Sunday, May 09, 2010

Siesta States

Not really siesta states, but siesta countries, Greece, Spain and Portugal.

These are very different countries if compared to Germany, Netherlands, Belgium, the three Scandinavian countries and to a slightly lesser extent France.

Your German is so wondering why they have to prop up a country like Greece. I wonder why too.

How on earth did these siesta countries gain admittance to the EEC or whatever it is now called? They are just not at all compatible. Countries need to have a clean financial history before admittance, not be corrupt and buyers of votes to the extreme.

Why did the EEC pump so much money into Ireland, to the point where it was absolutely booming but without any sustainable foundation?

As for Iceland, governments are suppose to protect and look after their citizens, not open their country to the financial wolves.

Where do we go with Britain? Generally the English don't seem to like being part of the EEC and they certainly don't want Euros as their currency. What they especially don't like is there open borders to Europe, not so much to do with northern Europeans coming and going, but with Eastern Europeans having open access to Britain. It will be interesting to see what the incoming government will do about that problem.
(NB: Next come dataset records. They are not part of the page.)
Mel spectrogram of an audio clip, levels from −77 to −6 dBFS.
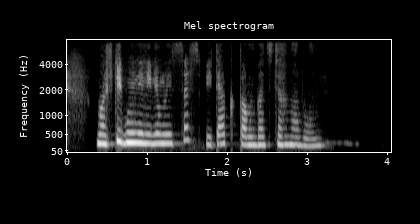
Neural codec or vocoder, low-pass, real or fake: codec, 16 kHz, 0.5 kbps, X-Codec, HuBERT features, trained on general audio; 7.2 kHz; fake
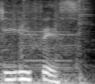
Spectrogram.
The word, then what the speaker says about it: EFIS: The screen is part of the aircraft's electronic flight instrument system, EFIS, pronounced EFIS, because in aviation we love to convert our acronyms into words.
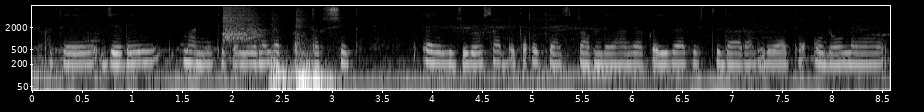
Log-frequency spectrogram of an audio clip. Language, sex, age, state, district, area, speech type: Punjabi, female, 18-30, Punjab, Muktsar, urban, spontaneous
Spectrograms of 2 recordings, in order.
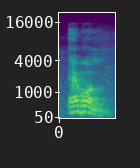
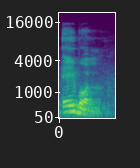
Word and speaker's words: able: তবে এটা বিদেশীরা যেভাবে উচ্চারণ করে এডুকেশন। এডুকেশন। আমরা বলি এবল। আসলে এটা এবল না। এটা হবে এই। এই আই উইলবি এইবল।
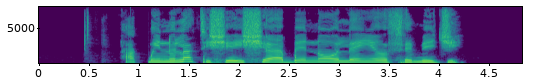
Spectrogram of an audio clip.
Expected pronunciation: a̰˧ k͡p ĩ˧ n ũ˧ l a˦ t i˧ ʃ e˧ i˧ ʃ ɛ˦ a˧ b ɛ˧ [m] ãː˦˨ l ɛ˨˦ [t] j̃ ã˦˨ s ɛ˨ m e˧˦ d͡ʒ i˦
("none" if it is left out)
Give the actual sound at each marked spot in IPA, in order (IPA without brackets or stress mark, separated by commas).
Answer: n, none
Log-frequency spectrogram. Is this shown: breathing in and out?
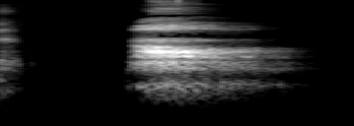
yes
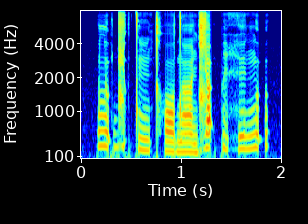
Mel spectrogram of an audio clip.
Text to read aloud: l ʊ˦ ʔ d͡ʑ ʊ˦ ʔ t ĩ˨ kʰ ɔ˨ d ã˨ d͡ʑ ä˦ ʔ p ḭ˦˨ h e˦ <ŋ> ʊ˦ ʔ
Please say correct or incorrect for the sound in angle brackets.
correct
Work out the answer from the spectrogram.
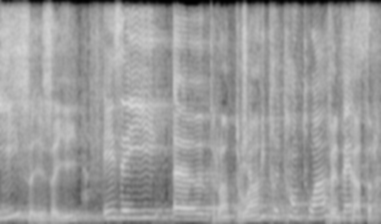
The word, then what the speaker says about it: Isaïe: Le message que nous allons recevoir aujourd'hui se trouve dans le livre d'Ésée, Ésée chapitre 33. Isaïe, ça se prononce Isaïe.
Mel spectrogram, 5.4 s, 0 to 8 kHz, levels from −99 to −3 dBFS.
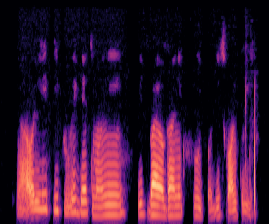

Right, it is not the EEC anymore. European Union is the go now.

Conjecture everywhere, but is Greece really only the first domino? I have heard that even Brussels is in financial strife too.

The EU is often accused of being over regulating and bureaucratic. Seems it wasn't so good with rules and regs when it was investigating Greece for admittance.

I am sure of two things.

The lessons learnt from the world financial crises will be good for up to one generation, and then it will all happen again. It may not even take that long, given how snouts were never really pulled from the trough.

Who pays for the financial mess? The poorest and the honest workers of course. Don't we all love capitalism.

PS This is a draft but it has hung around for long enough and I don't have anything else to quickly post.


  1. oo ... not sure about your second last sentence. Everyone pays ...

    Poor workers are not necessarily honest. Who did all the rorting of the pink batts. Folk who were in like Flynn.

    I don't know much about the waves of entry to the EU over the last 30 years. But shall read as this week goes on. For what I glean thus far, Greece in particular is burdened with an older population that does not contribute to the economy any longer. It also has a limited range and depth of resources on which to trade on world markets. I believe it is called living beyond ones means.

    I will read more, it is an important issue. Suffice to say that I moved my super to cash during last week - not soon enough, but as soon as I could.

  2. Maybe we'll see the collapse of the EU and the Euro, who knows how far it will go. All I know is that Germany isn't exactly in a good place either, according to friends who live there. All of it could have far reaching consequences. We need a crystal ball!

  3. Julie, of course you are right about workers and honesty. Notwithstanding, you must be aware of the gap even in Australia now as to what the less well off pay in taxes compared to the well off. Greece has a lot of retired people of a young age on generous pensions. Vote buying from the past. Singapore, a tiny island with no resources manages to be successful. Tourists pour into Greece, and bring in so much money. Does the government see this money? No, dodging taxes is a national sport in Greece.

    A friend put her super into cash a couple of years ago for a time when the GFC started. I don't really understand and it is not something I need to know about, but she was happy with her call.

  4. That is interesting about Germany Fen. The German gov is smart though. The German companies are clever and aggressive. It may be a very bureaucratic country, but it has good processes. It is in no one's interest to have the EU fail, so I don't think it will happen.